, the small sloop in which Amundsen and his crew conquered the Northwest Passage, 1903–06
Amundsen was born in Fredrikstad (around 80 km from Christiania (now Oslo)), Norway, in 1872, the son of a ship-owner. In 1893, he abandoned his medical studies at Christiania University and signed up as a seaman aboard the sealer Magdalena for a voyage to the Arctic. After several further voyages he qualified as a second mate; when not at sea, he developed his skills as a cross-country skier in the harsh environment of Norway's Hardangervidda plateau. In 1896, inspired by the polar exploits of his countryman Fridtjof Nansen, Amundsen joined the Belgian Antarctic Expedition as mate, aboard Belgica under Adrien de Gerlache. Early in 1898 the ship became trapped by pack ice in the Bellinghausen Sea, and was held fast for almost a year. The expedition thus became, involuntarily, the first to spend a complete winter in Antarctic waters, a period marked by depression, near-starvation, insanity, and scurvy among the crew. Amundsen remained dispassionate, recording everything and using the experience as an education in all aspects of polar exploration techniques, particularly aids, clothing and diet.
Belgica's voyage marked the beginning of what became known as the Heroic Age of Antarctic Exploration, and was rapidly followed by expeditions from the United Kingdom, Sweden, Germany and France. However, on his return to Norway in 1899, Amundsen turned his attention northwards. Confident in his abilities to lead an expedition, he planned a traversal of the Northwest Passage, the then-uncharted sea route from the Atlantic to the Pacific through the labyrinth of north Canadian islands. Having earned his master's ticket, Amundsen acquired a small sloop, Gjøa, which he adapted for Arctic travel. He secured the patronage of King Oscar of Sweden and Norway, the support of Nansen, and sufficient financial backing to set out in June 1903 with a crew of six. The voyage lasted until 1906 and was wholly successful; the Northwest Passage, which defeated mariners for centuries, was finally conquered. At the age of 34 Amundsen became a national hero, in the first rank of polar explorers.

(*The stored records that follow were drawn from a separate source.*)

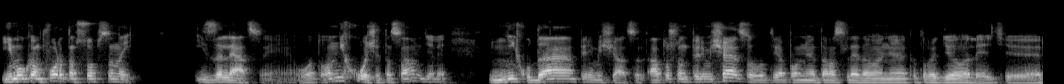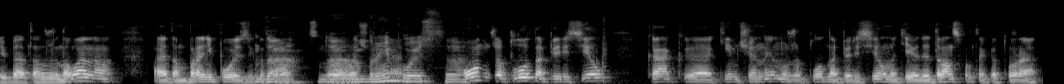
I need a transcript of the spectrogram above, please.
ему комфортно в собственной изоляции. Вот. Он не хочет, на самом деле, никуда перемещаться. А то, что он перемещается, вот я помню это расследование, которое делали эти ребята уже Навального, о этом бронепоезде, который... Да, да, бронепоезд. Да. Он уже плотно пересел как э, Ким Чен Ын уже плотно пересел на те виды транспорта, которая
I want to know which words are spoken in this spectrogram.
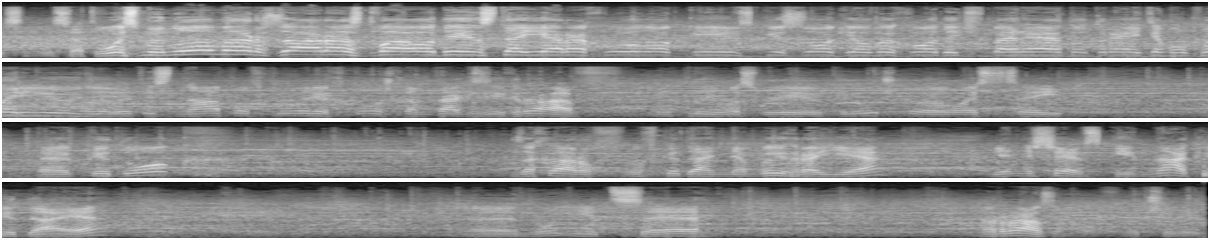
88 номер. Зараз 2-1 стає рахунок. Київський сокіл виходить вперед у третьому періоді. Дивитись на повторі, хто ж там так зіграв мітливо своєю ключкою. Ось цей е, кидок. Захаров вкидання виграє. Янішевський накидає. Е, Ну і це Разумов, вочевидь.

In November 1906 the American Robert Peary returned from his latest unsuccessful quest for the North Pole, claiming a new Farthest North of 87° 6′—a record disputed by later historians. He immediately began raising funds for a further attempt. In July 1907 Dr Frederick Cook, a former shipmate of Amundsen's from Belgica, set off northwards on what was ostensibly a hunting trip but was rumoured to be an attempt on the North Pole. A month later Ernest Shackleton's Nimrod Expedition sailed for Antarctica, while Robert Falcon Scott was preparing a further expedition should Shackleton fail. Amundsen saw no reason to concede priority in the south to the British, and spoke publicly about the prospects of leading an Antarctic expedition—although his preferred goal remained the North Pole.